Ederson, the Selecão's new hope

In announcing his first squad as Brazil coach, Mano Menezes called up ten new faces for next Tuesday’s friendly with USA. Figuring in the list along with hotly tipped youngsters Paulo Henrique (better known as Ganso), Neymar and Rafael was 24-year-old Lyon midfielder Ederson, who has been working hard over the close season to cement a first-team place with the seven-time French champions Lyon.

Largely unknown to the fans back in Brazil, Ederson is no stranger to the national team. Handed the captain’s armband by coach Marcos Paqueta at the FIFA U-17 World Cup Finland 2003, he led A Seleção to the title, which they claimed by beating a Spain side containing the likes of Cesc Fabregas and David Silva in the Final in Helsinki.

Speaking exclusively to FIFA.com about a call-up he himself describes as “unexpected”, Ederson discussed his career to date and his hopes for a future that looks increasingly bright.

FIFA.com: Ederson, Mano Menezes said he called all the players before finalising the list. Did he ring you and if so, what did he say?
Ederson: He called to find out how I was physically because the season hasn’t even started in Europe.

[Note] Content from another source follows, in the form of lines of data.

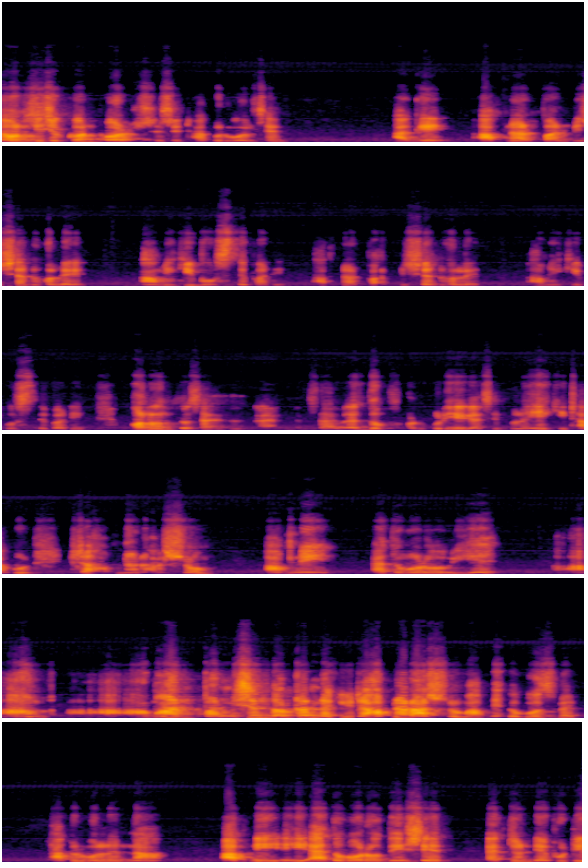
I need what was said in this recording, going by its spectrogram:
তখন কিছুক্ষণ পর শেষে ঠাকুর বলছেন, আগে আপনার পারমিশন হলে আমি কি বসতে পারি? আপনার পারমিশন হলে আমি কি বসতে পারি? অনন্ত সাহেব একদম ফড়ফড়িয়ে গেছেন। বলে, এ কি ঠাকুর? এটা আপনার আশ্রম। আপনি এত বড় ইয়ে আমার পারমিশন দরকার নাকি? এটা আপনার আশ্রম, আপনি তো বসবেন ঠাকুর বললেন, না, আপনি এই এত বড় দেশের একজন ডেপুটি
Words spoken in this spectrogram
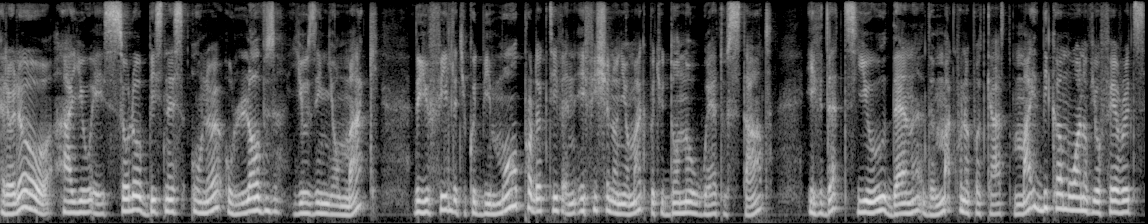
Hello, hello. Are you a solo business owner who loves using your Mac? Do you feel that you could be more productive and efficient on your Mac, but you don't know where to start? If that's you, then the Macpreneur podcast might become one of your favorites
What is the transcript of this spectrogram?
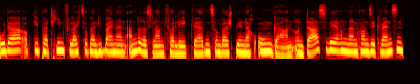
oder ob die Partien vielleicht sogar lieber in ein anderes Land verlegt werden, zum Beispiel nach Ungarn. Und das wären dann Konsequenzen,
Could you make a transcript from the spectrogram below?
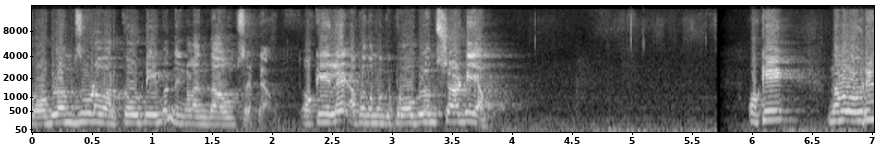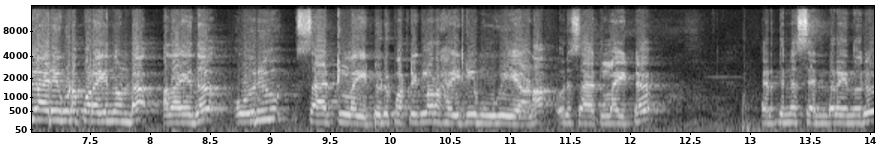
പ്രോബ്ലംസ് ഇവിടെ വർക്ക്ഔട്ട് ചെയ്യുമ്പോൾ നിങ്ങൾ എന്താവും? സെറ്റ് ആവും. ഓക്കെ അല്ലേ? അപ്പൊ നമുക്ക് പ്രോബ്ലം സ്റ്റാർട്ട് ചെയ്യാം. ഓക്കെ നമ്മൾ ഒരു കാര്യം കൂടെ പറയുന്നുണ്ട്. അതായത് ഒരു സാറ്റലൈറ്റ് ഒരു പർട്ടിക്കുലർ ഹൈറ്റിൽ മൂവ് ചെയ്യാണ്. ഒരു സാറ്റലൈറ്റ് എർത്തിന്റെ സെന്ററിൽ ഒരു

He didn’t tell me I was going to be in the squad though, and I only found out when the list was announced. I was in London at the time and my brother rang to say that everyone back home was celebrating like crazy. I was so happy.

Menezes obviously knows you well. In a recent interview, he had this to say about you: “He’s a traditional midfielder who can operate on the right or the left but favours his right foot. He’s about the same height as Ganso but he plays more on the other side.” Would you agree with that?
He seems to keep a very close eye on what’s happening in national and international football. He also said he first saw me when I was with RS Futebol [Ederson’s first club]. I was only 16 or 17 then and I hadn’t turned professional. We had a good side, as did XV de Novembro, the team he was coaching.

He usually plays with two wide midfielders and has said he intends to make the national team adopt a 4-2-3-1 formation. How do you think you can fit into that system?
Lyon play a traditional 4-3-3 with a holding midfielder and two players out wide. I can play on either side in that system although we sometimes switch to 4-2-3-1, where I can move inside and tuck in just behind the striker. My tactical appreciation of the game has improved a lot since I came to Europe. I’ve learned where to position myself when the team loses possession and tries to win it back. I started out as an attacking midfielder but I don’t find it difficult to adapt at all.

The South Africa 2010 defeat to the Netherlands was only a few weeks ago yet Brazil will soon be back in action. Did you think you would get an international call-up so soon?
To be honest I wasn’t even thinking about the Brazil team right now. I’ve been focusing more on Lyon and on having a good pre-season. Even so, you’re always hoping for the call. I had an amazing experience with the U-17s and I wanted to have that opportunity again. Obviously you wait for the call for the U-20 and U-23 teams, and though I couldn’t see it happening before, I think it’s come at a good time.

Although you have not played for any Brazilian clubs or for your country since that U-17 World Cup, your signature was coveted abroad, leading to a move to Nice in 2005. Was that a good decision?
The World Cup definitely opened some doors for me, but I was young and I wanted to stay. I’d had a tough time of it at Juventude and at Inter with injuries and the like, and that’s when Nice came in for me. It was a good move because I’ve kept on making progress since then.

You did enough there to convince to Lyon to sign you, although Menezes has himself said that you have not kicked on as expected. Why is that? Is it down to the pressure of replacing the iconic Juninho?
I think I had a great first season at Lyon. I ended up playing alongside Juninho and I did a lot of things right. I made 40 appearances and played in five different positions, which meant they were getting the most out of me as a utility player. The second season was tougher. I was out for two and a half months with an injury and I played fewer games because the coach decided to rotate the team more. I only got back to my best at the end of the season.

People in France have tipped you to make your name as an attacking midfielder. Do you think you can prove them right?
To achieve that you need play and get into a rhythm. And the best way of doing that is to be confident and transmit that to the coach. Training’s no replacement for getting out there and playing but I’m feeling great, I played well in the pre-season games against Juventus and Milan. I scored three goals and set a few others up. I want to have a good year and show what I can do.

And what about Brazil?
Every player dreams about making a World Cup, especially with the next one being in Brazil. But there’s still a long way to go. What matters now is to keep doing well for my club, to win titles and to give my all every time I’m called up. That’s my long-term goal. The rest will come naturally.

You are a popular figure with the fans in France. Do you think you will get the same kind of recognition in Brazil one day?
People don’t know me in Brazil because I left early. But the best way to get yourself known is by playing well and proving your quality. I’m going to show the fans what I can do with the ball at my feet.